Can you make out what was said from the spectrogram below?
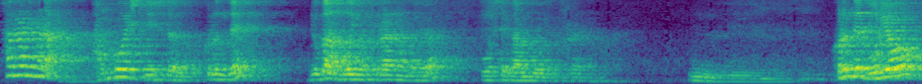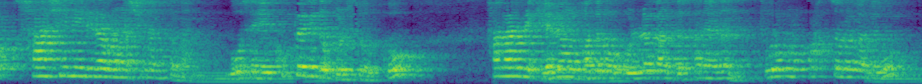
하나님은 안 보일 수도 있어요. 그런데 누가 안 보이면 불안한 거예요? 모세가 안 보이면 불안한 거예요. 그런데 무려 40일이라고 하는 시간 동안 모세의 코빼기도 볼 수 없고 하나님의 계명을 받으러 올라간 그 산에는 구름으로 꽉 쩔어가지고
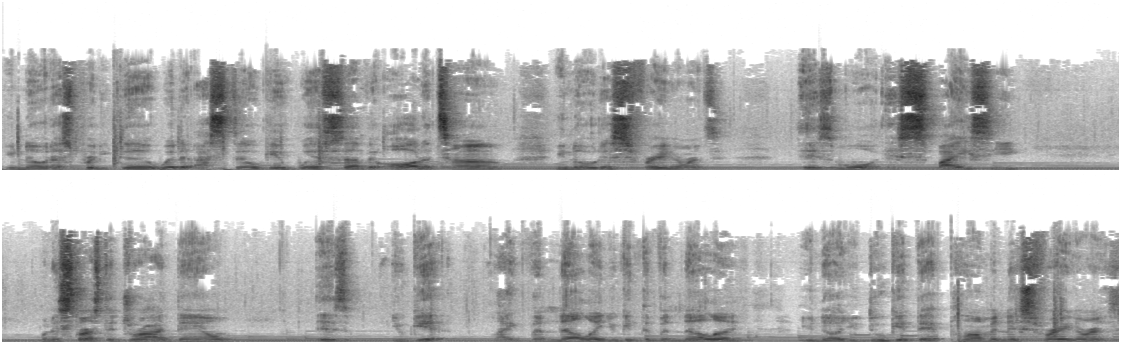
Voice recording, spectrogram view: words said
You know, that's pretty good with it. I still get whiffs of it all the time. You know, this fragrance is more, it's spicy. When it starts to dry down, is you get like vanilla, you get the vanilla. You know, you do get that plum in this fragrance.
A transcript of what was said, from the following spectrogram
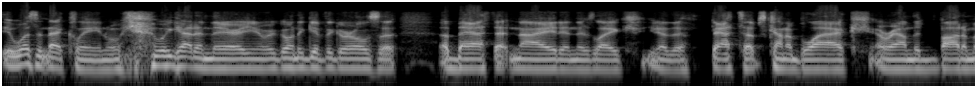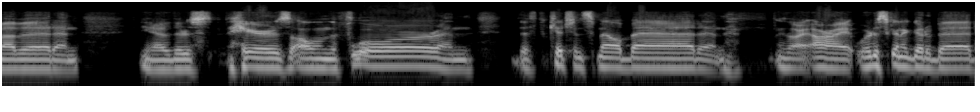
it wasn't that clean when we, got in there. You know, we are going to give the girls a, a bath that night, and there's like, you know, the bathtub's kind of black around the bottom of it. And, you know, there's hairs all on the floor, and the kitchen smell bad. And like, all right, we're just going to go to bed.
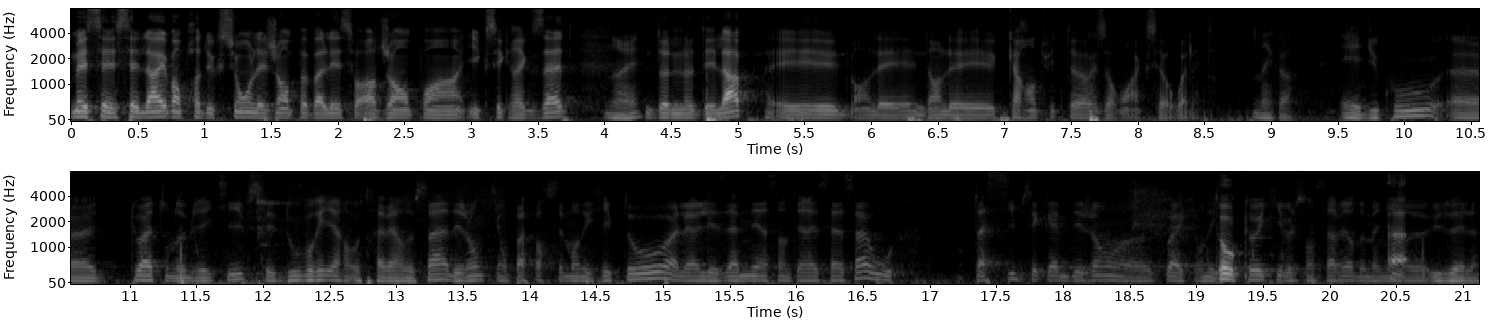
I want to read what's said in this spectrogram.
Mais c'est live en production, les gens peuvent aller sur argent.xyz, Ouais. downloader l'app et dans les, dans les 48 heures, ils auront accès au wallet. D'accord. Et du coup, euh, toi, ton objectif, c'est d'ouvrir au travers de ça des gens qui n'ont pas forcément des cryptos, les amener à s'intéresser à ça ou ta cible, c'est quand même des gens euh, qui ont des Donc, cryptos et qui veulent s'en servir de manière euh, usuelle.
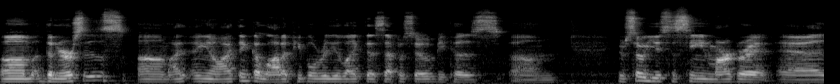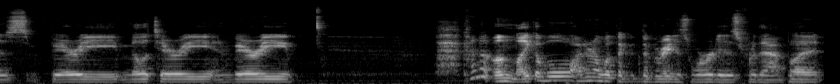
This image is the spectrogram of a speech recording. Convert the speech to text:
Um, the nurses um, I you know I think a lot of people really like this episode because um, you're so used to seeing Margaret as very military and very kind of unlikable. I don't know what the, the greatest word is for that, but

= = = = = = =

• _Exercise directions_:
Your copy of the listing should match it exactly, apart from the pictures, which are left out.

• _Exercise response_:
Can you make out what was said from the spectrogram below?
하나님은 안 보일 수도 있어요. 그런데 누가 안 보이면 불안한 거예요? 모세가 안 보이면 불안한 거예요. 그런데 무려 40일이라고 하는 시간 동안 모세의 코빼기도 볼 수 없고 하나님의 계명을 받으러 올라간 그 산에는 구름으로 꽉 쩔어가지고
Voice recording, spectrogram view: words said
You know, that's pretty good with it. I still get whiffs of it all the time. You know, this fragrance is more, it's spicy. When it starts to dry down, is you get like vanilla, you get the vanilla. You know, you do get that plum in this fragrance.
A transcript of what was said, from the following spectrogram
it wasn't that clean when we, got in there. You know, we are going to give the girls a, a bath that night, and there's like, you know, the bathtub's kind of black around the bottom of it. And, you know, there's hairs all on the floor, and the kitchen smell bad. And like, all right, we're just going to go to bed.
I want to read what's said in this spectrogram.
Mais c'est live en production, les gens peuvent aller sur argent.xyz, Ouais. downloader l'app et dans les, dans les 48 heures, ils auront accès au wallet. D'accord. Et du coup, euh, toi, ton objectif, c'est d'ouvrir au travers de ça des gens qui n'ont pas forcément des cryptos, les amener à s'intéresser à ça ou ta cible, c'est quand même des gens euh, qui ont des Donc, cryptos et qui veulent s'en servir de manière euh, usuelle.
This image is the spectrogram of a speech recording. Convert the speech to text:
Um, the nurses um, I you know I think a lot of people really like this episode because um, you're so used to seeing Margaret as very military and very kind of unlikable. I don't know what the, the greatest word is for that, but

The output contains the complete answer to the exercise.